(Recorded data)
• • • •

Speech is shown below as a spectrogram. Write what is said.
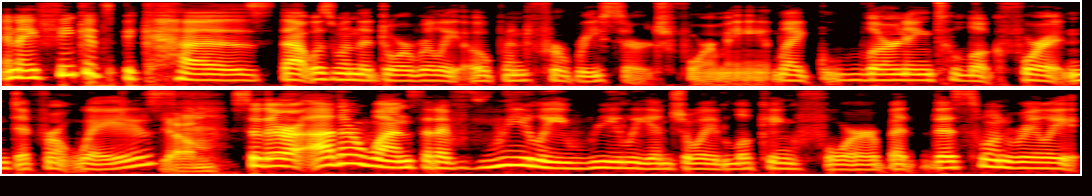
And I think it's because that was when the door really opened for research for me, like learning to look for it in different ways. Yeah. So there are other ones that I've really, really enjoyed looking for, but this one really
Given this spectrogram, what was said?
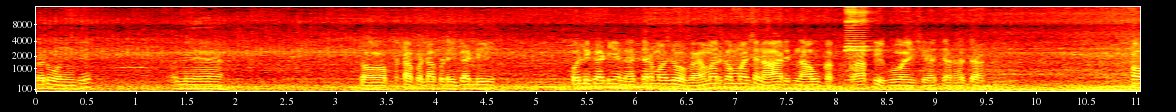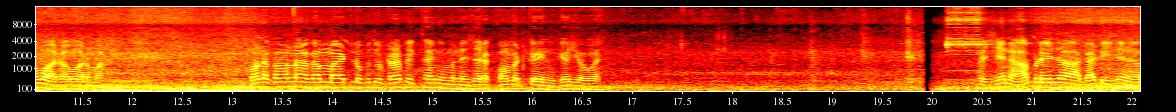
કરવાનું છે. અને તો ફટાફટ આપણી ગાડી ખોલી કાઢીએ ને અત્યારમાં જો ભાઈ અમારા ગામમાં છે ને આ રીતના આવું કાંક ટ્રાફિક હોય છે અત્યારે અત્યારે. અવાર અવારમાં કોના કોના ગામમાં એટલું બધું ટ્રાફિક થાય ને મને જરાક કોમેન્ટ કરીને કહેજો ભાઈ. પછી છે ને આપણે જ આ ગાડી છે ને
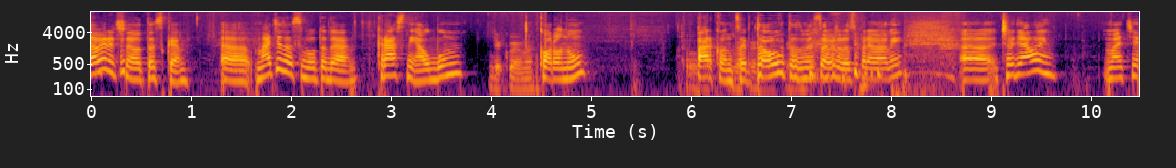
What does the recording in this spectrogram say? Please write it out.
Záverečná otázka. Uh, máte za sebou teda krásny album, Ďakujeme. koronu, to pár koncertov, to sme sa už rozprávali. Uh, čo ďalej? Máte,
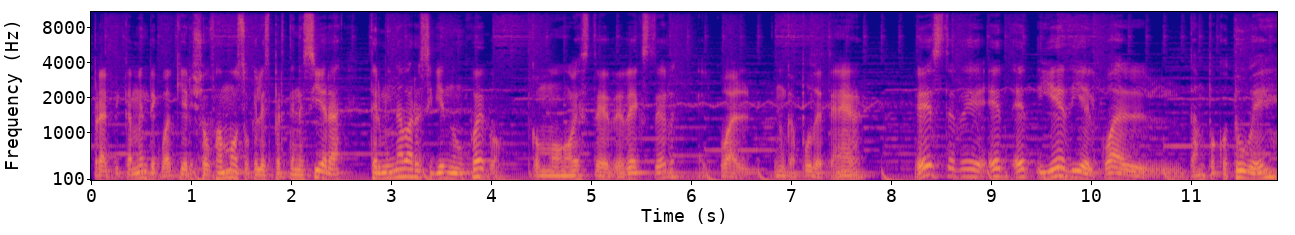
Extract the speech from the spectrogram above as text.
Prácticamente cualquier show famoso que les perteneciera terminaba recibiendo un juego, como este de Dexter, el cual nunca pude tener, este de Ed, Ed y Eddie, el cual tampoco tuve,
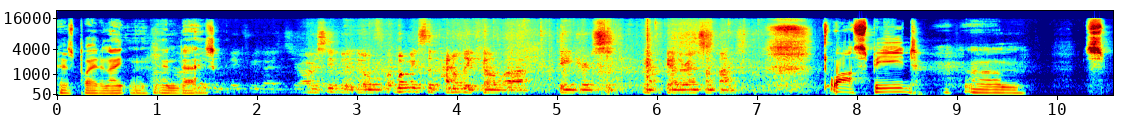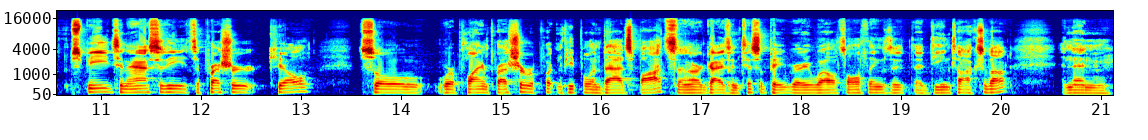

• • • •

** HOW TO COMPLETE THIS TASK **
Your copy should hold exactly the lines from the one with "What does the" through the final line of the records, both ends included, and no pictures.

** OUTPUT **
What does the recording in this spectrogram say? Please write it out.
Záverečná otázka. Uh, máte za sebou teda krásny album, Ďakujeme. koronu, to pár koncertov, to sme sa už rozprávali. Uh, čo ďalej? Máte,
Extract the speech from the spectrogram above as text.
Prácticamente cualquier show famoso que les perteneciera terminaba recibiendo un juego, como este de Dexter, el cual nunca pude tener, este de Ed, Ed y Eddie, el cual tampoco tuve,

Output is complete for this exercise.